Me: “You know they (Cornell) hung in there, gave everyone a little bit of a thrill at 40-34.”
Hoops: “They were never winning the game.”
Me: “I didn’t say that, but it was closer than a lot of people thought it was going to be.”
Hoops: “The story of this game was 32-16 at halftime.”
Me: “Hoops, the game is 40 minutes long. You can’t say the second half didn’t count.”
Hoops: “Okay then, what was the margin after 40 minutes—17, right?”
He had me there because Kentucky did bloat the margin a little by making its late free throws. Still, it was clear he was sensitive to the fact that people were going to somehow question Kentucky and Calipari because the margin had melted to six and was still only nine with 71 seconds to play. Actually what really matters is simple: Kentucky, like West Virginia, is still playing. And, if there is one area where I think the Cornell kids and Hoops are in 100 percent agreement it is this: The Sweet 16, at least right afterwards, isn’t about moral victories or getting the margin to six.
“We didn’t come in here just to play a good game or keep it close,” Cornell center Jeff Foote said. “There was no doubt in our minds we could play with them or anyone in the country. They were better than us and that’s all that matters.”
Or, as Jim Valvano famously said all those years ago, “survive and advance.”
West Virginia and Kentucky both did that and their game Saturday should be wildly competitive. Perhaps not pretty but very competitive.
Obviously I did not get to see the games at Salt Lake City but Brad Greenberg, the coach at Radford sent me a post-midnight e-mail during the second overtime of Kansas State-Xavier that simply said: “I’m not sure I can remember the last time I saw clutch shooting like this.”
Clearly that was a great game. I wish Xavier had won because that would have guaranteed at least one team from a non-major conference making The Final Four. What’s more, Xavier and Butler played one of the best and most controversial games of the season early on, Butler winning on a Gordon Hayward bucket after a 10 minute delay for the officials to figure out what had happened because of a clock malfunction. I’m not sure they’ve figured it out yet.
Syracuse losing, as you might expect, took a lot of life out of The Carrier Dome. The upper deck was surprisingly full at the start of Washington-West Virginia. There had been some fear the game would be played with almost no one in the building because Syracuse was on TV at the same time but the real fans—not the rich guys downstairs—showed up for the tipoff. That made me feel good about Syracuse as a basketball town. I know how big The Orange are up here—walking around yesterday I was convinced there was a city ordinance requiring that everyone wear a Syracuse sweatshirt and/or cap—but these are clearly BASKETBALL fans not just bandwagon fans like so many fans of so many teams are. For example, there was almost no one in Kentucky blue in the place when game 1 started.

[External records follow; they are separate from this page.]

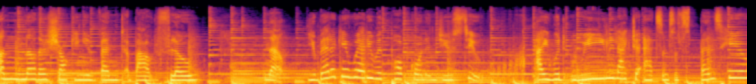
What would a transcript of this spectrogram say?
another shocking event about Flo. Now, you better get ready with popcorn and juice too. I would really like to add some suspense here,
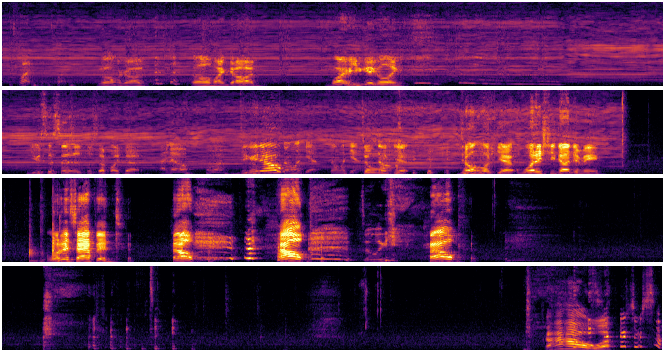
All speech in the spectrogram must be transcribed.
It's fine. It's fine. Oh my god. Oh my god. Why are you giggling? Use the scissors for stuff like that. I know. Hold on. Do you know? Don't look yet. Don't look yet. Don't look yet. Don't look yet. What has she done to me? What has happened? Help! Help! Don't look yet. Help! Ow! They're so-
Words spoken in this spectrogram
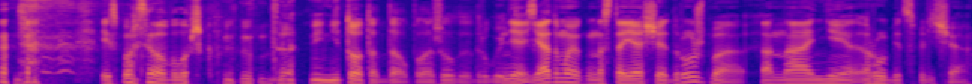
Испортил обложку. Да. И не тот отдал, положил другой Не, я думаю, настоящая дружба, она не рубит с плеча.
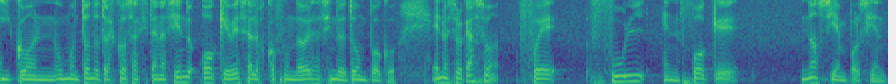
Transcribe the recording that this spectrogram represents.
y con un montón de otras cosas que están haciendo o que ves a los cofundadores haciendo de todo un poco. En nuestro caso fue full enfoque, no 100%,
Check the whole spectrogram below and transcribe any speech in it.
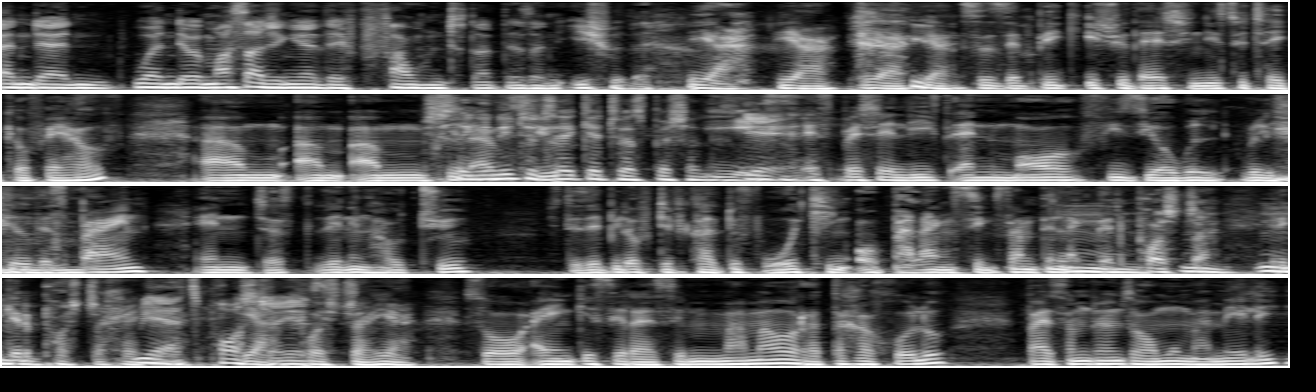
And then when they were massaging her, they found that there's an issue there. Yeah, yeah, yeah, yeah. So there's a big issue there. She needs to take care of her health. Um, um, um, she So you need to take it to a specialist. Yes, Yeah. a specialist and more physio will, will heal the spine and just learning how to. There's a bit of difficulty of walking or balancing, something like that. Mm, posture. Mm, you get a mm. posture. ge? Yeah, it's posture, Yeah, yes. posture, yeah. So I nke serious. Mama o rata gagolo, but sometimes mo mamele.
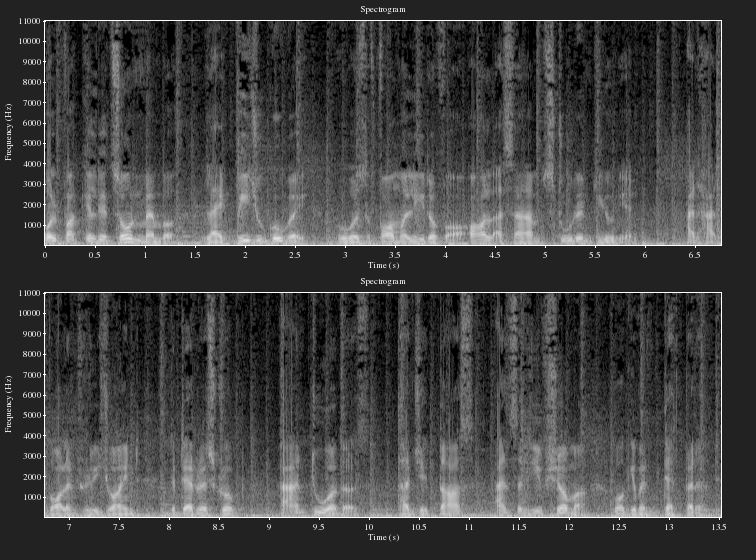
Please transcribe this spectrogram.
Ulfa killed its own member, like Biju Gogoi, who was the former leader of All Assam Student Union and had voluntarily joined the terrorist group, and two others, Dhanjit Das and Sanjeev Sharma, were given death penalty.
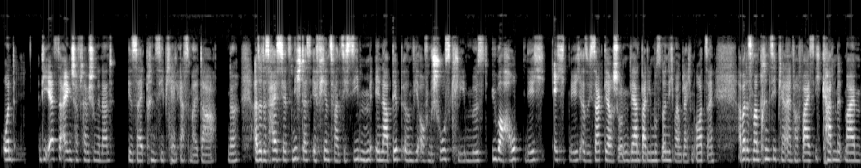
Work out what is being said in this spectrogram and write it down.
Und die erste Eigenschaft habe ich schon genannt. Ihr seid prinzipiell erstmal da. Ne? Also das heißt jetzt nicht, dass ihr 24-7 in einer Bib irgendwie auf dem Schoß kleben müsst. Überhaupt nicht. Echt nicht. Also ich sagte ja auch schon, Lernbuddy muss noch nicht mal am gleichen Ort sein. Aber dass man prinzipiell einfach weiß, ich kann mit meinem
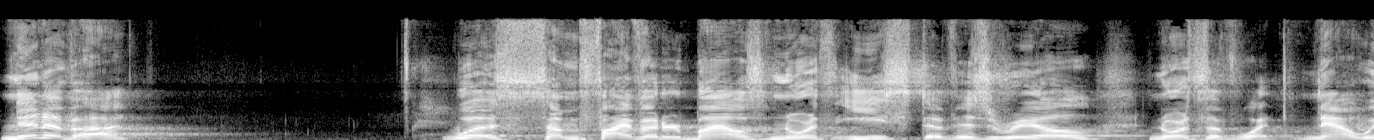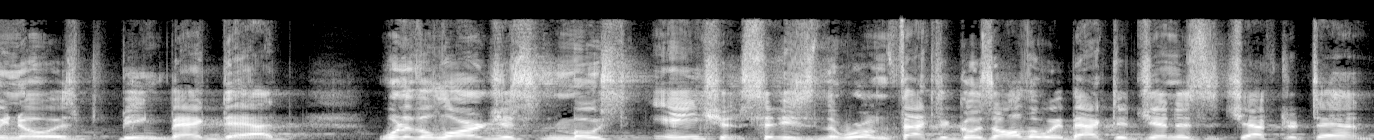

One other little bit of inside baseball: For about the one-thousandth time the NCAA’s wireless system didn’t work. The NCAA Tournament is about the only sports event that I cover—and I’m told by colleagues this is a universal—where you have to pay for wireless ($16.50 per day) and then it almost never works. There’s always a different excuse, including last year at The Final Four in Detroit when it went down allegedly because of the placement of some CBS camera. Last night it was supposed to be three computers on press row sending out some kind of wrong signal plus overload on capacity.
What, they didn’t know there would be a lot of media there? It wasn’t until almost the end of game one with people frantic because it was 10 o’clock and everyone was on deadline or past deadline, that they got press row hard-wired so people could file.
Last year in Detroit when I asked during a meeting with the basketball committee why in the world we were still getting charged for a system that DIDN’T work the answer was, “well we have this contract…”
Fine. You guys are about to re-open your TV contract so you can make a couple billion more dollars. How about re-opening your wireless contract and find a company that’s competent enough to figure out how to make the system work. I’d say this isn’t rocket science but apparently it is.